Task ->
Leave the pictures out and reproduce all the entries word for word.

[Stored records]
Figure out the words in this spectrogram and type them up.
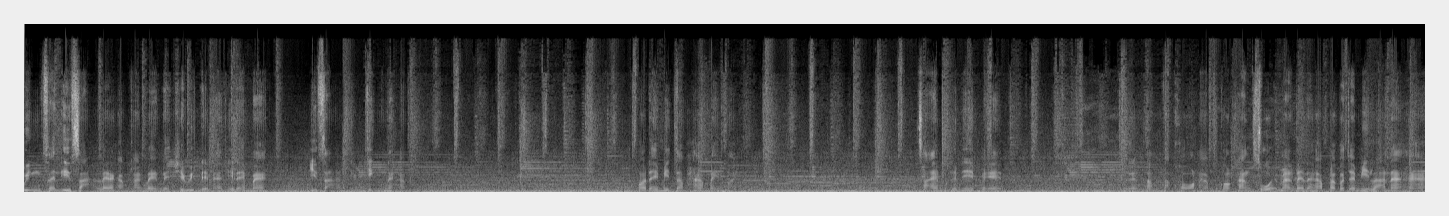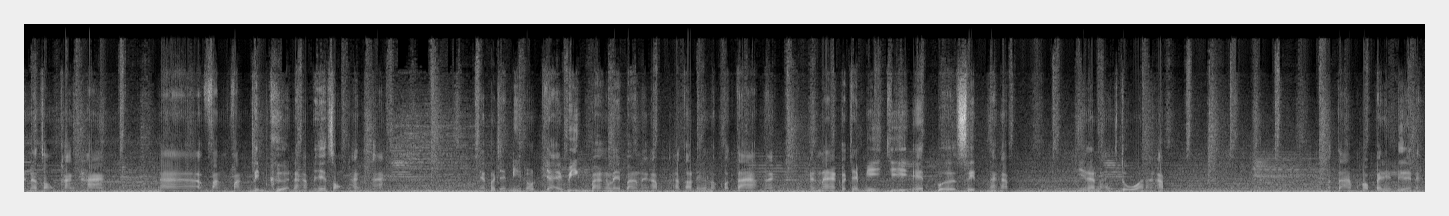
วิ่งเส้นอีสานเลยนะครับ ครั้งแรกในชีวิตเลยนะที่ได้มาอีสานจริงๆนะครับ แล้วก็ได้มิตรภาพใหม่ๆซ้ายมือนี้เป็นเขื่อนลำตะคองครับค่อนข้างสวยมากเลยนะครับ แล้วก็จะมีร้านอาหารนะสองข้างทางฝั่งฝั่งริมเขื่อนนะครับ ไม่ใช่สองข้างทางเนี่ยก็จะมีรถใหญ่วิ่งบ้างอะไรบ้างนะครับอตอนนี้เราก็ตามนะข้างหน้าก็จะมี GS v e r s i s นะครับมีหลายๆตัวนะครับ ตามเข้าไปเรื่อยๆนะ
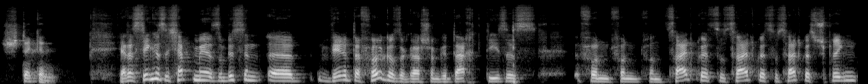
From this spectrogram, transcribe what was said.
stecken. Ja, das Ding ist, ich habe mir so ein bisschen äh, während der Folge sogar schon gedacht, dieses von, von, von Sidequest zu Sidequest zu Sidequest springen,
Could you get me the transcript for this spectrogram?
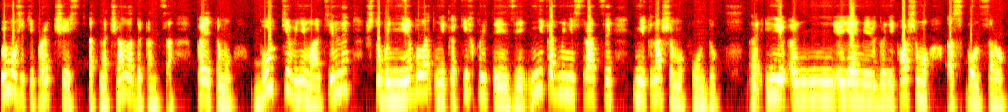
Вы можете прочесть от начала до конца. Поэтому будьте внимательны, чтобы не было никаких претензий ни к администрации, ни к нашему фонду. Э, и не, э, я имею в виду не к вашему спонсору.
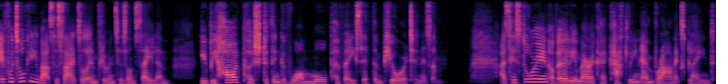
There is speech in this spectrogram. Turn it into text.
If we're talking about societal influences on Salem, you'd be hard pushed to think of one more pervasive than Puritanism. As historian of early America Kathleen M. Brown explained,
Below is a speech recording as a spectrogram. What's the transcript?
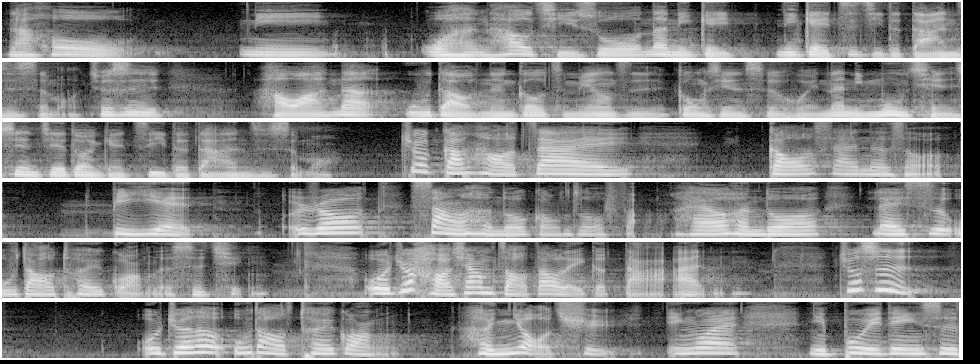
然后你我很好奇，说那你给你给自己的答案是什么？就是好啊，那舞蹈能够怎么样子贡献社会？那你目前现阶段给自己的答案是什么？就刚好在。高三的时候毕业，我就上了很多工作坊，还有很多类似舞蹈推广的事情。我就好像找到了一个答案，就是我觉得舞蹈推广很有趣，因为你不一定是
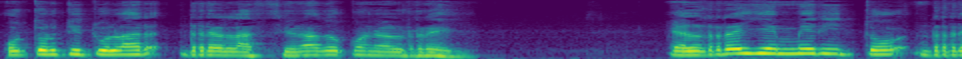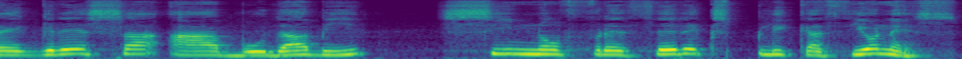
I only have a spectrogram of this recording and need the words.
Otro titular relacionado con el rey. El rey emérito regresa a Abu Dhabi sin ofrecer explicaciones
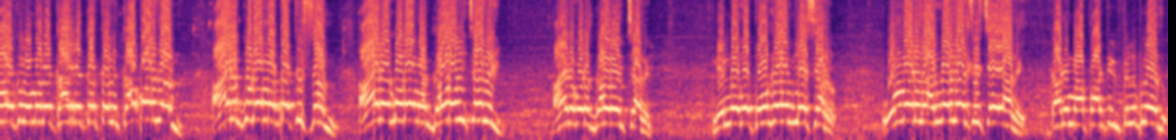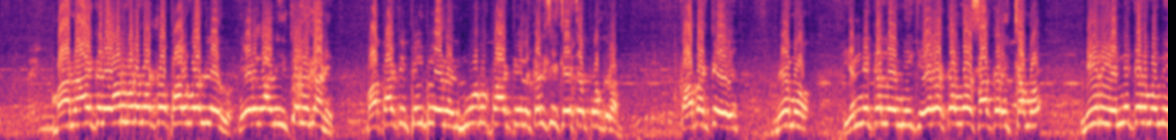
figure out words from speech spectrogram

The answer ->
Figure out the words in this spectrogram and type them up.
วิ่งเส้นอีสานเลยนะครับ ครั้งแรกในชีวิตเลยนะที่ได้มาอีสานจริงๆนะครับ แล้วก็ได้มิตรภาพใหม่ๆซ้ายมือนี้เป็นเขื่อนลำตะคองครับค่อนข้างสวยมากเลยนะครับ แล้วก็จะมีร้านอาหารนะสองข้างทางฝั่งฝั่งริมเขื่อนนะครับ ไม่ใช่สองข้างทางเนี่ยก็จะมีรถใหญ่วิ่งบ้างอะไรบ้างนะครับอตอนนี้เราก็ตามนะข้างหน้าก็จะมี GS v e r s i s นะครับมีหลายๆตัวนะครับ ตามเข้าไปเรื่อยๆนะ
From this spectrogram, transcribe what was said.
stecken. Ja, das Ding ist, ich habe mir so ein bisschen äh, während der Folge sogar schon gedacht, dieses von, von, von Sidequest zu Sidequest zu Sidequest springen,
Could you get me the transcript for this spectrogram?
Вы можете прочесть от начала до конца. Поэтому будьте внимательны, чтобы не было никаких претензий ни к администрации, ни к нашему фонду. Э, и не, э, я имею в виду не к вашему спонсору.
There is speech in this spectrogram. Turn it into text.
If we're talking about societal influences on Salem, you'd be hard pushed to think of one more pervasive than Puritanism. As historian of early America Kathleen M. Brown explained,
Below is a speech recording as a spectrogram. What's the transcript?
然后你我很好奇，说那你给你给自己的答案是什么？就是好啊，那舞蹈能够怎么样子贡献社会？那你目前现阶段给自己的答案是什么？就刚好在。高三的时候毕业，我就上了很多工作坊，还有很多类似舞蹈推广的事情。我就好像找到了一个答案，就是我觉得舞蹈推广很有趣，因为你不一定是
I only have a spectrogram of this recording and need the words.
Otro titular relacionado con el rey. El rey emérito regresa a Abu Dhabi sin ofrecer explicaciones
figure out words from speech spectrogram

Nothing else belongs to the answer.